▶ _Task prompt_: Give every entry below again, exactly as written, and skip the images.

◆ ◆ ◆ ◆

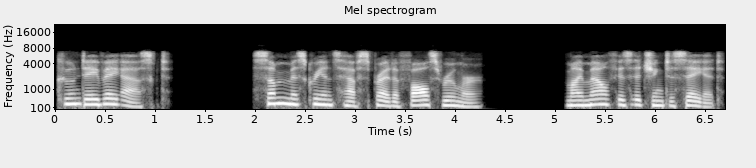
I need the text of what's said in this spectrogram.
Kundave asked. Some miscreants have spread a false rumour. My mouth is itching to say it.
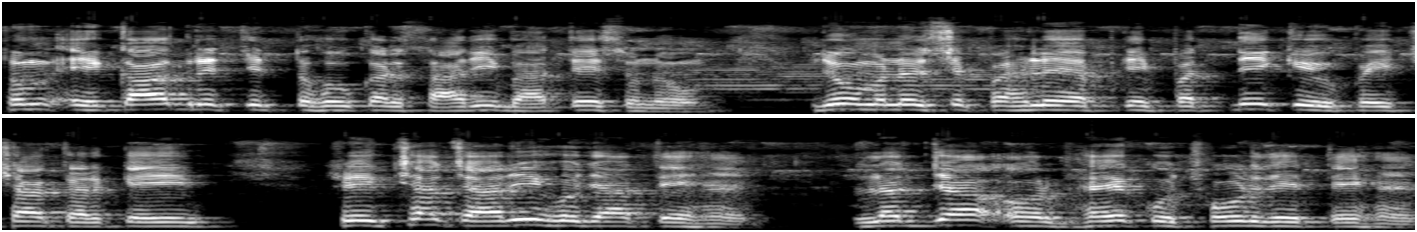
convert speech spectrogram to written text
तुम एकाग्र चित्त होकर सारी बातें सुनो। जो मनुष्य पहले अपनी पत्नी की उपेक्षा करके स्वेच्छाचारी हो जाते हैं, लज्जा और भय को छोड़ देते हैं,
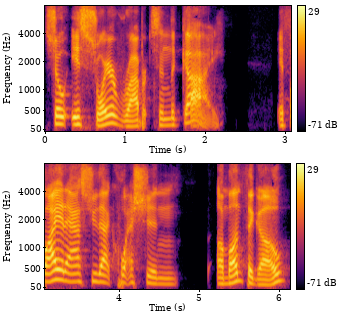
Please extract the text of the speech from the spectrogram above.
So, is Sawyer Robertson the guy? If I had asked you that question a month ago,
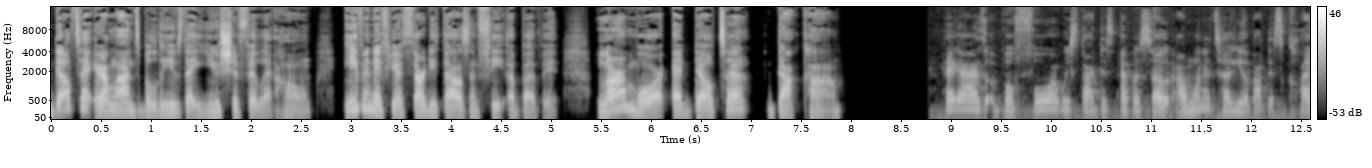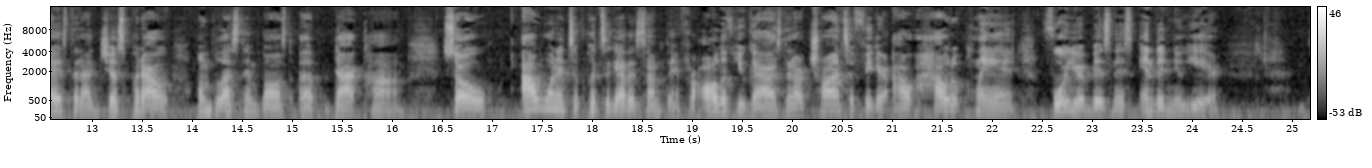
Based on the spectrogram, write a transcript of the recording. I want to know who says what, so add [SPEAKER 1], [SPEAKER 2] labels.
[SPEAKER 1] Delta Airlines believes that you should feel at home, even if you're 30,000 feet above it. Learn more at delta.com. Hey guys, before we start this episode, I want to tell you about this class that I just put out on blessedandbossedup.com. So, I wanted to put together something for all of you guys that are trying to figure out how to plan for your business in the new year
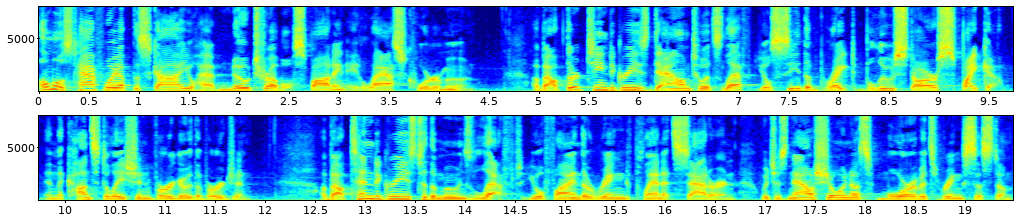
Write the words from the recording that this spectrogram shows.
Almost halfway up the sky, you'll have no trouble spotting a last quarter moon. About 13 degrees down to its left, you'll see the bright blue star Spica in the constellation Virgo the Virgin. About 10 degrees to the moon's left, you'll find the ringed planet Saturn, which is now showing us more of its ring system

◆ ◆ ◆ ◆

▶ _Task solution_:
I need the text of what's said in this spectrogram.
Kundave asked. Some miscreants have spread a false rumour. My mouth is itching to say it.
convert speech spectrogram to written text
तुम एकाग्र चित्त होकर सारी बातें सुनो। जो मनुष्य पहले अपनी पत्नी की उपेक्षा करके स्वेच्छाचारी हो जाते हैं, लज्जा और भय को छोड़ देते हैं,
Please extract the text of the speech from the spectrogram above.
So, is Sawyer Robertson the guy? If I had asked you that question a month ago,
Based on the spectrogram, write a transcript of the recording. I want to know who says what, so add [SPEAKER 1], [SPEAKER 2] labels.
[SPEAKER 1] Delta Airlines believes that you should feel at home, even if you're 30,000 feet above it. Learn more at delta.com. Hey guys, before we start this episode, I want to tell you about this class that I just put out on blessedandbossedup.com. So, I wanted to put together something for all of you guys that are trying to figure out how to plan for your business in the new year
Write the words from the recording that this spectrogram shows.
Almost halfway up the sky, you'll have no trouble spotting a last quarter moon. About 13 degrees down to its left, you'll see the bright blue star Spica in the constellation Virgo the Virgin. About 10 degrees to the moon's left, you'll find the ringed planet Saturn, which is now showing us more of its ring system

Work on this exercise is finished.